> Your task:
Pictures within the data are to be left out; everything else must be reproduced exactly.

> Given records:
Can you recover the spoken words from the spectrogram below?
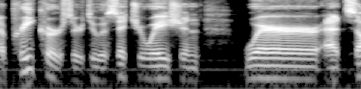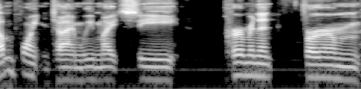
a precursor to a situation where, at some point in time, we might see permanent, firm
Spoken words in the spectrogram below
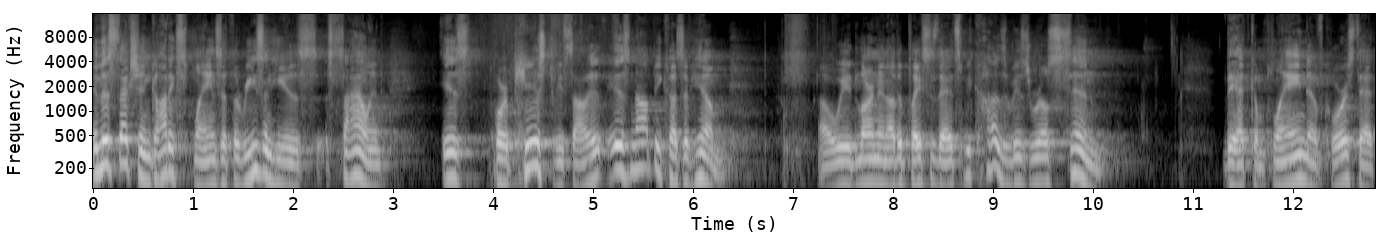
In this section, God explains that the reason he is silent is, or appears to be silent, is not because of him. Uh, we had learned in other places that it's because of Israel's sin. They had complained, of course, that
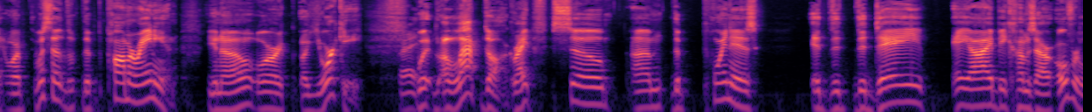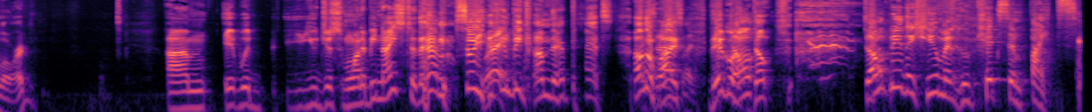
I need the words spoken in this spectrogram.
Right. or what's the, the Pomeranian, you know, or a Yorkie, Right. with a lap dog, right? So um, the point is, it, the the day AI becomes our overlord, um, it would you just want to be nice to them so you Right. can become their pets. Otherwise, Exactly. they're going to. Don't- Don't be the human who kicks and fights.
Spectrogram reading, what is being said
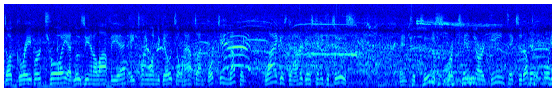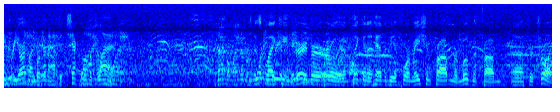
Doug Graber, Troy at Louisiana Lafayette. 8.21 to go till halftime. 14 nothing. Flag is down. Here goes Kenny Cattouse. And Cattouse, for a 10-yard gain, takes it up to the 43-yard line. We're going to have to check on the flag. This flag came very, very early. I'm thinking it had to be a formation problem or movement problem uh, for Troy.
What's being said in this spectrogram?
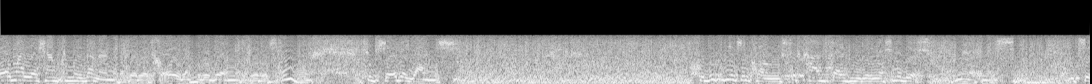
Normal yaşantımızdan örnek veriyoruz. O yüzden hududu örnek veriyoruz değil de gelmiş. Hudut niçin konmuştur karşı tarafın girmesini bir etmek için. İki,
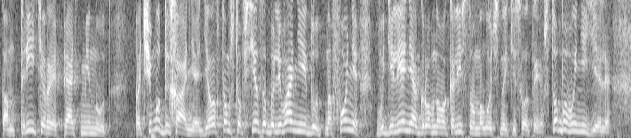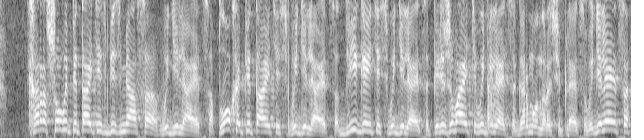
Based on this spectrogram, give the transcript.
там 3-5 минут. Почему дыхание? Дело в том, что все заболевания идут на фоне выделения огромного количества молочной кислоты. Что бы вы ни ели, Хорошо вы питаетесь без мяса, выделяется. Плохо питаетесь, выделяется. Двигаетесь, выделяется. Переживаете, выделяется. Гормоны расщепляются, выделяется.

> Answer to this task:
Can you recover the spoken words from the spectrogram below?
a precursor to a situation where, at some point in time, we might see permanent, firm
Spoken words in the spectrogram below
In this section, God explains that the reason he is silent is, or appears to be silent, is not because of him. Uh, we had learned in other places that it's because of Israel's sin. They had complained, of course, that
I need the words spoken in this spectrogram.
Right. or what's the, the Pomeranian, you know, or a Yorkie, Right. with a lap dog, right? So um, the point is, it, the the day AI becomes our overlord, um, it would you just want to be nice to them so you Right. can become their pets. Otherwise, Exactly. they're going to. Don't- Don't be the human who kicks and fights.
Spectrogram reading, what is being said
Doug Graber, Troy at Louisiana Lafayette. 8.21 to go till halftime. 14 nothing. Flag is down. Here goes Kenny Cattouse. And Cattouse, for a 10-yard gain, takes it up to the 43-yard line. We're going to have to check on the flag. This flag came very, very early. I'm thinking it had to be a formation problem or movement problem uh, for Troy.
What's being said in this spectrogram?
Normal yaşantımızdan örnek veriyoruz. O yüzden hududu örnek veriyoruz değil de gelmiş. Hudut niçin konmuştur karşı tarafın girmesini bir etmek için. İki,
Based on this spectrogram, give the transcript.
там 3-5 минут. Почему дыхание? Дело в том, что все заболевания идут на фоне выделения огромного количества молочной кислоты. Что бы вы ни ели, Хорошо вы питаетесь без мяса, выделяется. Плохо питаетесь, выделяется. Двигаетесь, выделяется. Переживаете, выделяется. Гормоны расщепляются, выделяется.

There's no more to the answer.